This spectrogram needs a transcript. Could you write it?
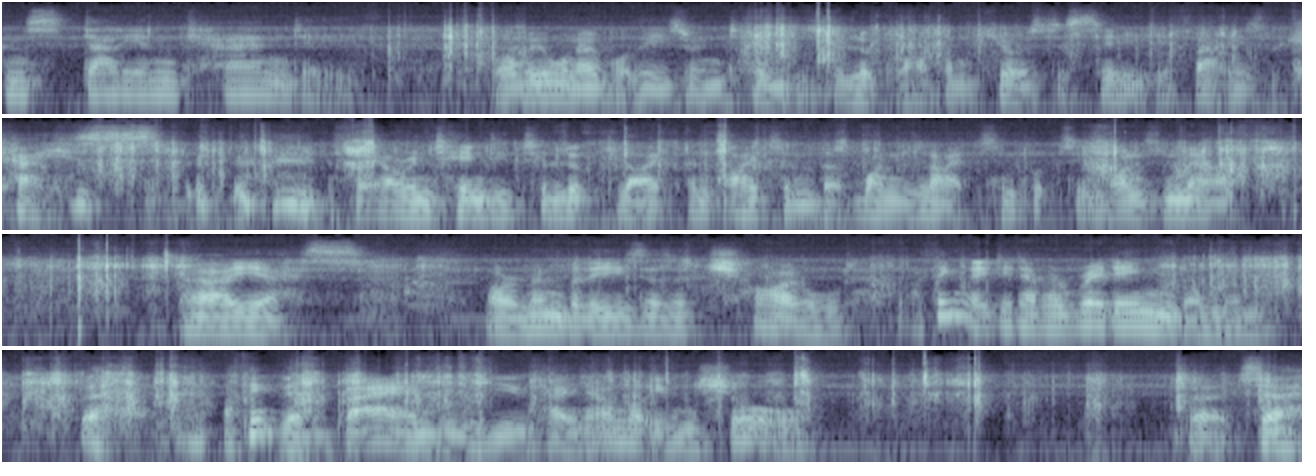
and Stallion candy. Well, we all know what these are intended to look like. I'm curious to see if that is the case. if they are intended to look like an item that one lights and puts in one's mouth. Ah, uh, yes. I remember these as a child. I think they did have a red end on them. I think they're banned in the UK now, I'm not even sure. But uh,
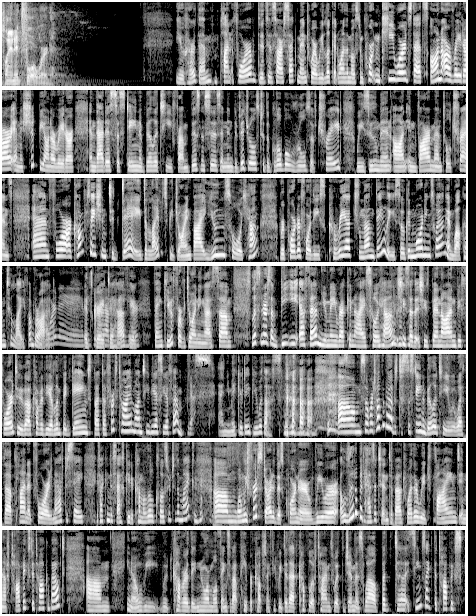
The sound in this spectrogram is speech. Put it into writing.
Planet Forward. You heard them. Planet Forward. This is our segment where we look at one of the most important keywords that's on our radar and it should be on our radar, and that is sustainability from businesses and individuals to the global rules of trade. We zoom in on environmental trends. And for our conversation today, delighted to be joined by Yoon So-young, reporter for the Korea JoongAng Daily. So good morning, So-hyang, and welcome to Life Abroad. Good morning. It's Thank great to have you. Thank you for joining us. Um, listeners of BEFM, you may recognize Ho Hyang. She said that she's been on before to uh, cover the Olympic Games, but uh, first time on TBS EFM. Yes. And you make your debut with us. um, so we're talking about sustainability with uh, Planet Forward, and I have to say, if I can just ask you to come a little closer to the mic. Um, when we first started this corner, we were a little bit hesitant about whether we'd find enough topics to talk about. Um, you know, we would cover the normal things about paper cups. I think we did that a couple of times with Jim as well. But uh, it seems like the topics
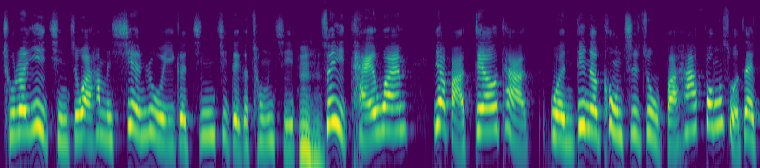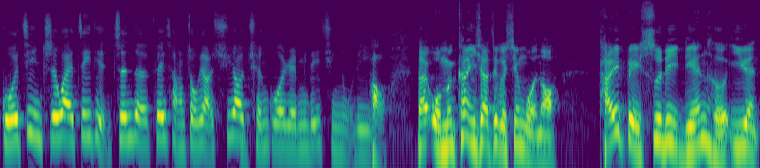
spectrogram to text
除了疫情之外，他们陷入一个经济的一个冲击。嗯，所以台湾要把 Delta 稳定的控制住，把它封锁在国境之外，这一点真的非常重要，需要全国人民的一起努力。好，来我们看一下这个新闻哦。台北市立联合医院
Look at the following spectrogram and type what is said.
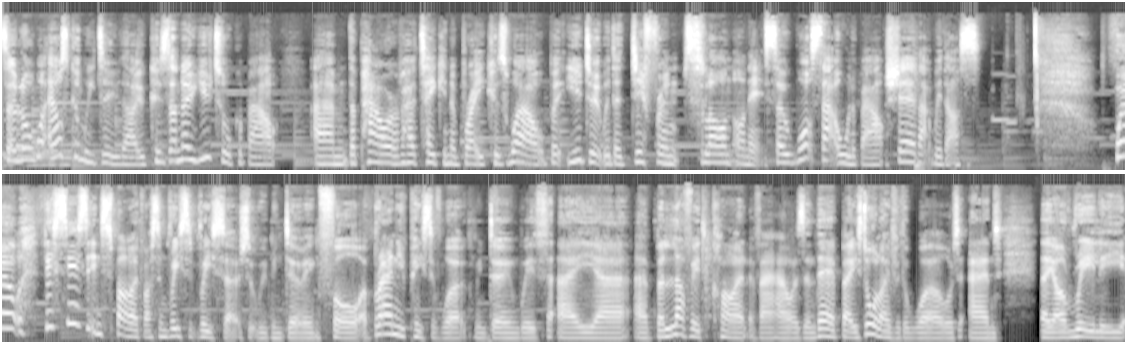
So, Laura, what else can we do though? Because I know you talk about um, the power of taking a break as well, but you do it with a different slant on it. So, what's that all about? Share that with us. Well, this is inspired by some recent research that we've been doing for a brand new piece of work we've been doing with a, uh, a beloved client of ours, and they're based all over the world, and they are really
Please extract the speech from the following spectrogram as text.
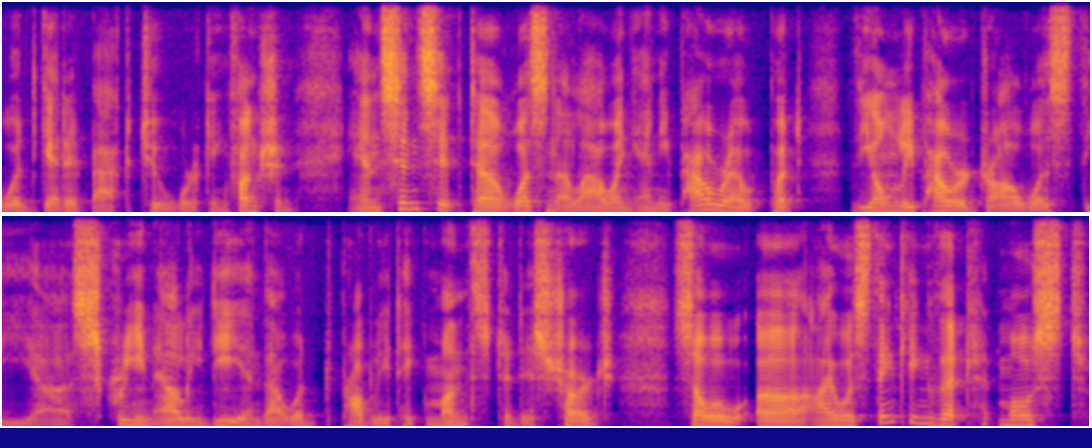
would get it back to working function. And since it uh, wasn't allowing any power output, the only power draw was the uh, screen LED, and that would probably take months to discharge. So uh, I was thinking that most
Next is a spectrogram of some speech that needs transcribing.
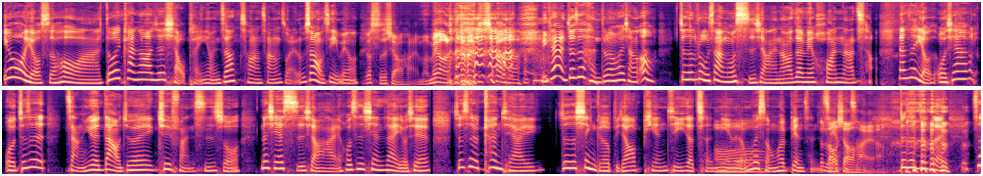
因为我有时候啊，都会看到一些小朋友，你知道，常常走在路，虽然我自己没有，有死小孩吗？没有了，开玩笑啊 你看，就是很多人会想，哦，就是路上很多死小孩，然后在那边欢啊吵。但是有，我现在我就是长越大，我就会去反思说，那些死小孩，或是现在有些就是看起来就是性格比较偏激的成年人，哦为什么会变成老小？孩啊，对对对对，这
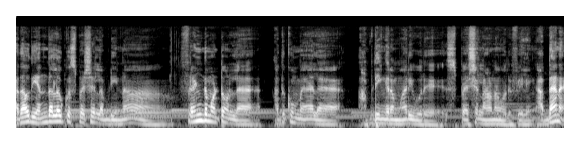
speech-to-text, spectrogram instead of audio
அதாவது எந்த அளவுக்கு ஸ்பெஷல் அப்படின்னா ஃப்ரெண்டு மட்டும் இல்லை அதுக்கும் மேலே அப்படிங்கிற மாதிரி ஒரு ஸ்பெஷலான ஒரு ஃபீலிங் அதானே?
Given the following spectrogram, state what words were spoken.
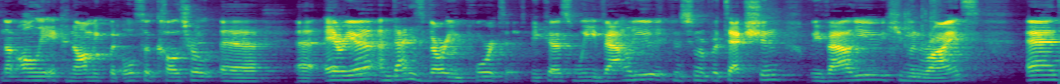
not only economic but also cultural uh, area, and that is very important because we value consumer protection, we value human rights, and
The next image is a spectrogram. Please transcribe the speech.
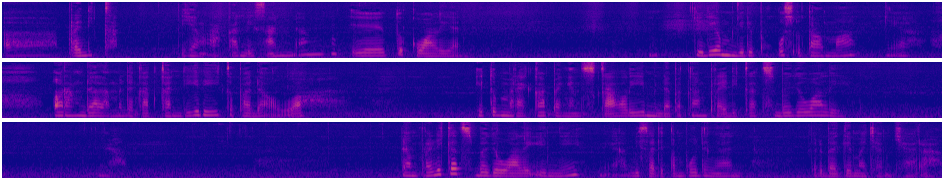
uh, predikat yang akan disandang yaitu kewalian. Jadi yang menjadi fokus utama ya orang dalam mendekatkan diri kepada Allah itu mereka pengen sekali mendapatkan predikat sebagai wali Dan predikat sebagai wali ini ya, bisa ditempuh dengan berbagai macam cara.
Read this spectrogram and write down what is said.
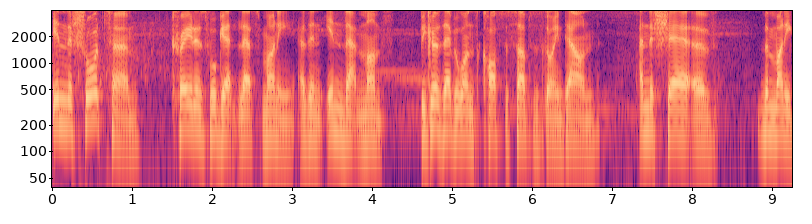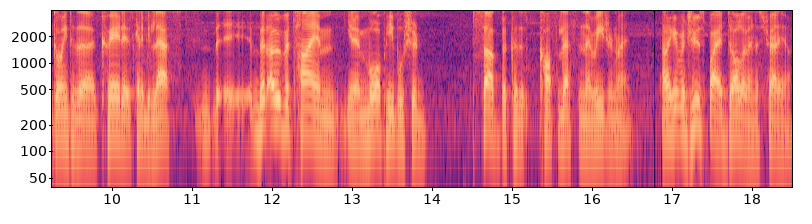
in the short term, creators will get less money, as in in that month, because everyone's cost of subs is going down, and the share of the money going to the creator is going to be less. But over time, you know, more people should sub because it costs less in their region, right? And I get reduced by a dollar in Australia.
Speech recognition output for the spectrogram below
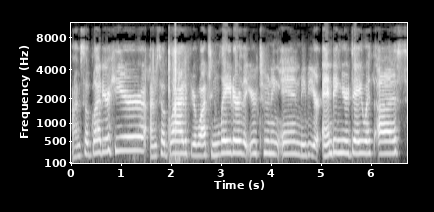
I'm so glad you're here. I'm so glad if you're watching later that you're tuning in. Maybe you're ending your day with us.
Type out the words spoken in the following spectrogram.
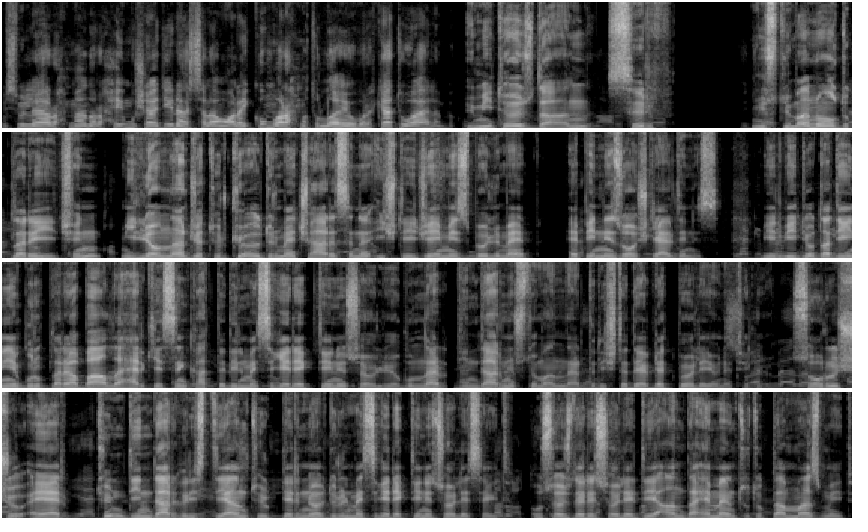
Bismillahirrahmanirrahim. Müşahidina Esselamu Aleyküm ve Rahmetullahi ve Berekatuhu. Ehlen bikum. Ümit Özdağ'ın sırf Müslüman oldukları için milyonlarca Türk'ü öldürme çağrısını işleyeceğimiz bölüme hepiniz hoş geldiniz. Bir videoda dini gruplara bağlı herkesin katledilmesi gerektiğini söylüyor. Bunlar dindar Müslümanlardır. İşte devlet böyle yönetiliyor. Soru şu, eğer tüm dindar Hristiyan Türklerin öldürülmesi gerektiğini söyleseydi, bu sözleri söylediği anda hemen tutuklanmaz mıydı?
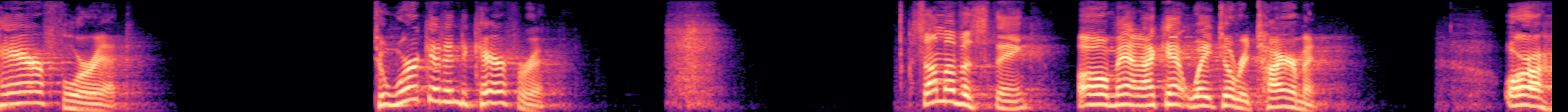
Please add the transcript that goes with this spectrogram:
care for it. To work it and to care for it. Some of us think, "Oh man, I can't wait till retirement." Or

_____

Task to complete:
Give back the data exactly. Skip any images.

Reply:
This spectrogram needs a transcript. Could you write it?
and Stallion candy. Well, we all know what these are intended to look like. I'm curious to see if that is the case. if they are intended to look like an item that one lights and puts in one's mouth. Ah, uh, yes. I remember these as a child. I think they did have a red end on them. I think they're banned in the UK now, I'm not even sure. But uh,
The sound in this spectrogram is speech. Put it into writing.
Planet Forward. You heard them. Planet Forward. This is our segment where we look at one of the most important keywords that's on our radar and it should be on our radar, and that is sustainability from businesses and individuals to the global rules of trade. We zoom in on environmental trends. And for our conversation today, delighted to be joined by Yoon So-young, reporter for the Korea JoongAng Daily. So good morning, So-hyang, and welcome to Life Abroad. Good morning. It's Thank great to have you. Thank you for joining us. Um, listeners of BEFM, you may recognize Ho Hyang. She said that she's been on before to uh, cover the Olympic Games, but uh, first time on TBS EFM. Yes. And you make your debut with us. um, so we're talking about sustainability with uh, Planet Forward, and I have to say, if I can just ask you to come a little closer to the mic. Um, when we first started this corner, we were a little bit hesitant about whether we'd find enough topics to talk about. Um, you know, we would cover the normal things about paper cups. I think we did that a couple of times with Jim as well. But uh, it seems like the topics
spectrogram to text
除了疫情之外，他们陷入一个经济的一个冲击。嗯，所以台湾要把 Delta 稳定的控制住，把它封锁在国境之外，这一点真的非常重要，需要全国人民的一起努力。好，来我们看一下这个新闻哦。台北市立联合医院
Look at the following spectrogram and type what is said.
So, Laura, what else can we do though? Because I know you talk about um, the power of taking a break as well, but you do it with a different slant on it. So, what's that all about? Share that with us. Well, this is inspired by some recent research that we've been doing for a brand new piece of work we've been doing with a, uh, a beloved client of ours, and they're based all over the world, and they are really
Please extract the speech from the following spectrogram as text.
would get it back to working function. And since it uh, wasn't allowing any power output, the only power draw was the uh, screen LED, and that would probably take months to discharge. So uh, I was thinking that most
Next is a spectrogram of some speech that needs transcribing.
因为我有时候啊，都会看到一些小朋友，你知道，常常走在路，虽然我自己没有，有死小孩吗？没有了，开玩笑啊 你看，就是很多人会想，哦，就是路上很多死小孩，然后在那边欢啊吵。但是有，我现在我就是长越大，我就会去反思说，那些死小孩，或是现在有些就是看起来就是性格比较偏激的成年人，哦为什么会变成老小？孩啊，对对对对，这
speech-to-text, spectrogram instead of audio
அதாவது எந்த அளவுக்கு ஸ்பெஷல் அப்படின்னா ஃப்ரெண்டு மட்டும் இல்லை அதுக்கும் மேலே அப்படிங்கிற மாதிரி ஒரு ஸ்பெஷலான ஒரு ஃபீலிங் அதானே?
Given the following spectrogram, state what words were spoken.
not only economic but also cultural uh, area, and that is very important because we value consumer protection, we value human rights, and
The next image is a spectrogram. Please transcribe the speech.
uh, predikat yang akan disandang yaitu kewalian. Jadi yang menjadi fokus utama ya orang dalam mendekatkan diri kepada Allah itu mereka pengen sekali mendapatkan predikat sebagai wali Dan predikat sebagai wali ini ya, bisa ditempuh dengan berbagai macam cara.
Read this spectrogram and write down what is said.
in the short term, creators will get less money, as in in that month, because everyone's cost of subs is going down, and the share of the money going to the creator is going to be less. But over time, you know, more people should sub because it costs less in their region, right? And I get reduced by a dollar in Australia.
Speech recognition output for the spectrogram below
I'm so glad you're here. I'm so glad if you're watching later that you're tuning in. Maybe you're ending your day with us.
Type out the words spoken in the following spectrogram.
Bismillahirrahmanirrahim. Müşahidina Esselamu Aleyküm ve Rahmetullahi ve Berekatuhu. Ehlen bikum. Ümit Özdağ'ın sırf Müslüman oldukları için milyonlarca Türk'ü öldürme çağrısını işleyeceğimiz bölüme hepiniz hoş geldiniz. Bir videoda dini gruplara bağlı herkesin katledilmesi gerektiğini söylüyor. Bunlar dindar Müslümanlardır. İşte devlet böyle yönetiliyor. Soru şu, eğer tüm dindar Hristiyan Türklerin öldürülmesi gerektiğini söyleseydi, bu sözleri söylediği anda hemen tutuklanmaz mıydı?
Please add the transcript that goes with this spectrogram:
care for it. To work it and to care for it. Some of us think, "Oh man, I can't wait till retirement." Or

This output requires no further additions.